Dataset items
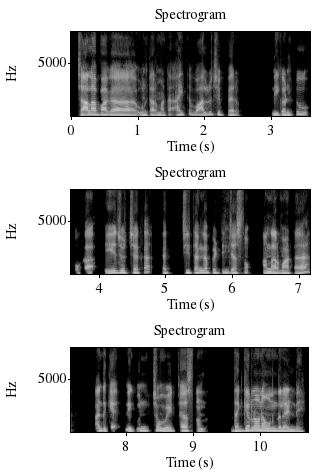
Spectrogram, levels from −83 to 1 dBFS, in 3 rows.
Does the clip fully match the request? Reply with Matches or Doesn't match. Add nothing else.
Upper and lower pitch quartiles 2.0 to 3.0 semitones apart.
Doesn't match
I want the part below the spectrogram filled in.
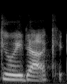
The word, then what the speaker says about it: geoduck: And it's called, she said gooey duck, but then it was geoduck. So what are we at now? – It's spelled geoduck, but it's pronounced gooey duck.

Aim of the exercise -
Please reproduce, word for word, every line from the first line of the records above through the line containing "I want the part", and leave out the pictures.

Exercise solution -
Spectrogram, levels from −83 to 1 dBFS, in 3 rows.
Does the clip fully match the request? Reply with Matches or Doesn't match. Add nothing else.
Upper and lower pitch quartiles 2.0 to 3.0 semitones apart.
Doesn't match
I want the part below the spectrogram filled in.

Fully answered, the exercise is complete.